→ **Extracted data entries**:
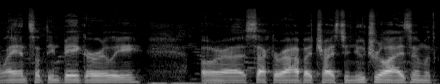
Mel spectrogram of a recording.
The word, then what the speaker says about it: Sakuraba: Sakurabara Sakuraba. Sorry, I always get that mixed. I always pronounce it wrong.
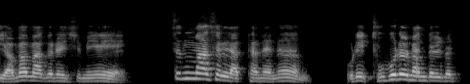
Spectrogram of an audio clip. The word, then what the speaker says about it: 염화마그네슘: 염화마그네슘이라고 읽어. 그리고 이 염화마그네슘이 쓴맛을 나타내는 우리 두부를 만들 때 쓰는 게 이 MgCl2 간수라고 불러.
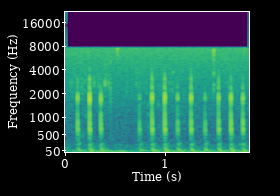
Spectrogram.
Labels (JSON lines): {"label": "biophony, knock", "recorder": "SoundTrap 300"}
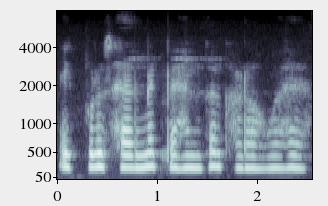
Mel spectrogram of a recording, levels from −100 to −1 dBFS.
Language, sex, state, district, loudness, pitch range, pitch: Hindi, female, Jharkhand, Ranchi, -17 LUFS, 215-230 Hz, 220 Hz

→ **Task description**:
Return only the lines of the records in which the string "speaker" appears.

→ **Reply to the task**:
The word, then what the speaker says about it: Sakuraba: Sakurabara Sakuraba. Sorry, I always get that mixed. I always pronounce it wrong.
Spectrogram of an audio clip. The word, then what the speaker says about it: 염화마그네슘: 염화마그네슘이라고 읽어. 그리고 이 염화마그네슘이 쓴맛을 나타내는 우리 두부를 만들 때 쓰는 게 이 MgCl2 간수라고 불러.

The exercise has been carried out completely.